#### [Records provided]
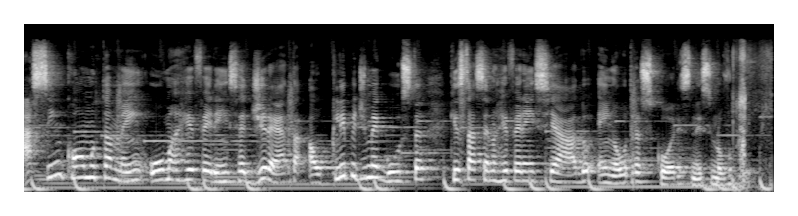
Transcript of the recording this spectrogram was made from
assim como também uma referência direta ao clipe clipe de Me Gusta que está sendo referenciado em outras cores nesse novo clipe.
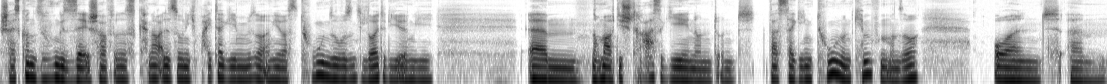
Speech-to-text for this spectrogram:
scheiß Konsumgesellschaft und das kann doch alles so nicht weitergehen, wir müssen doch irgendwie was tun, so, wo sind die Leute, die irgendwie ähm, nochmal auf die Straße gehen und, und was dagegen tun und kämpfen und so. Und ähm,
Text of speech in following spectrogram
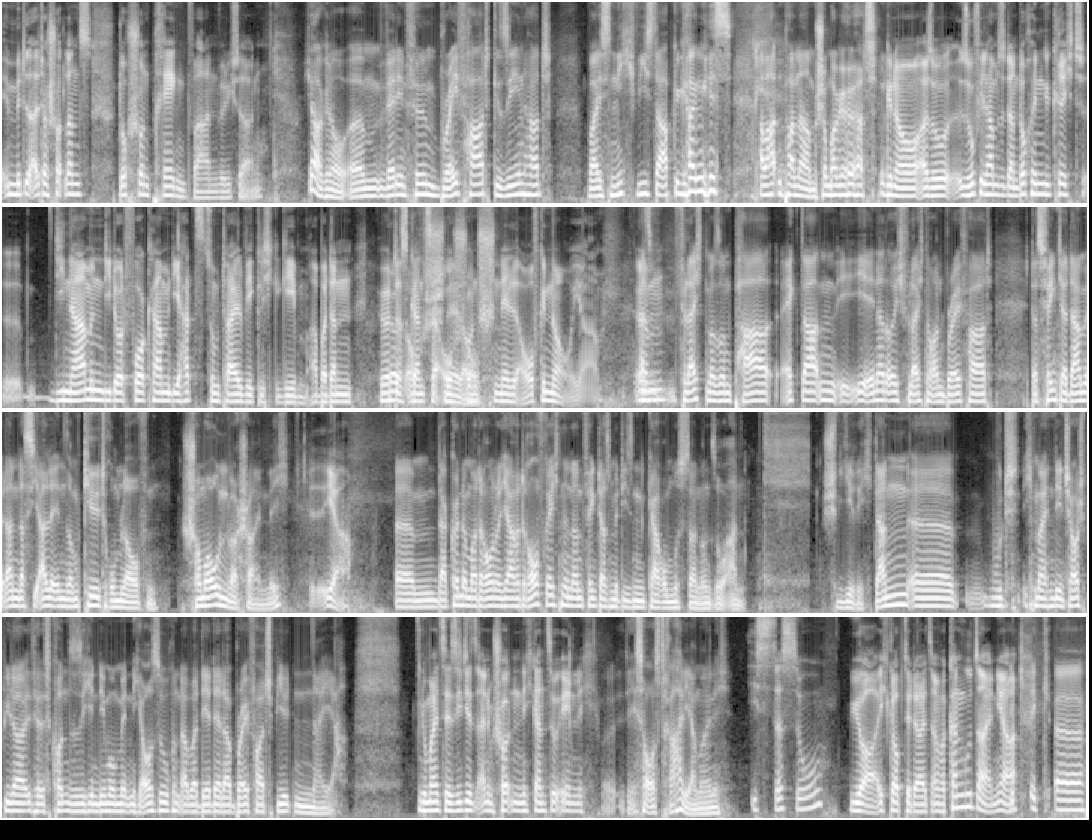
im Mittelalter Schottlands doch schon prägend waren, würde ich sagen. ja, genau. Ähm, wer den Film Braveheart gesehen hat, weiß nicht, wie es da abgegangen ist, aber hat ein paar Namen schon mal gehört. Genau, also so viel haben sie dann doch hingekriegt. Die Namen, die dort vorkamen, die hat es zum Teil wirklich gegeben. Aber dann hört Hört's das auch Ganze auch schnell schon auf. schnell auf. Genau, ja. Also Ähm, vielleicht mal so ein paar Eckdaten. Ihr, ihr erinnert euch vielleicht noch an Braveheart. Das fängt ja damit an, dass sie alle in so einem Kilt rumlaufen. Schon mal unwahrscheinlich. ja. Ähm, da könnt ihr mal 300 Jahre draufrechnen, dann fängt das mit diesen Karo-Mustern und so an. Schwierig. Dann, äh, gut, ich meine, den Schauspieler, das konnten sie sich in dem Moment nicht aussuchen, aber der, der da Braveheart spielt, naja. Du meinst, der sieht jetzt einem Schotten nicht ganz so ähnlich. Der ist doch Australier, meine ich. Ist das so? Ja, ich glaub dir da jetzt einfach. Kann gut sein, ja. Ich, ich äh,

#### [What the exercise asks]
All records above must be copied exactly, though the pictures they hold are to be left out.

#### [The completed task]
Transcript of the recording this spectrogram was made from
assim como também uma referência direta ao clipe clipe de Me Gusta que está sendo referenciado em outras cores nesse novo clipe.
Speech-to-text for this spectrogram:
scheiß Konsumgesellschaft und das kann doch alles so nicht weitergehen, wir müssen doch irgendwie was tun, so, wo sind die Leute, die irgendwie ähm, nochmal auf die Straße gehen und, und was dagegen tun und kämpfen und so. Und ähm,
Text of speech in following spectrogram
im Mittelalter Schottlands doch schon prägend waren, würde ich sagen. ja, genau. Ähm, wer den Film Braveheart gesehen hat, weiß nicht, wie es da abgegangen ist, aber hat ein paar Namen schon mal gehört. Genau, also so viel haben sie dann doch hingekriegt. Die Namen, die dort vorkamen, die hat es zum Teil wirklich gegeben. Aber dann hört Hört's das auch Ganze auch schnell schon auf. schnell auf. Genau, ja. Also Ähm, vielleicht mal so ein paar Eckdaten. Ihr, ihr erinnert euch vielleicht noch an Braveheart. Das fängt ja damit an, dass sie alle in so einem Kilt rumlaufen. Schon mal unwahrscheinlich. ja. Ähm, da könnt ihr mal 300 Jahre draufrechnen, dann fängt das mit diesen Karo-Mustern und so an. Schwierig. Dann, äh, gut, ich meine, den Schauspieler, das konnten sie sich in dem Moment nicht aussuchen, aber der, der da Braveheart spielt, naja. Du meinst, der sieht jetzt einem Schotten nicht ganz so ähnlich. Der ist doch Australier, meine ich. Ist das so? Ja, ich glaub dir da jetzt einfach. Kann gut sein, ja. Ich, ich äh,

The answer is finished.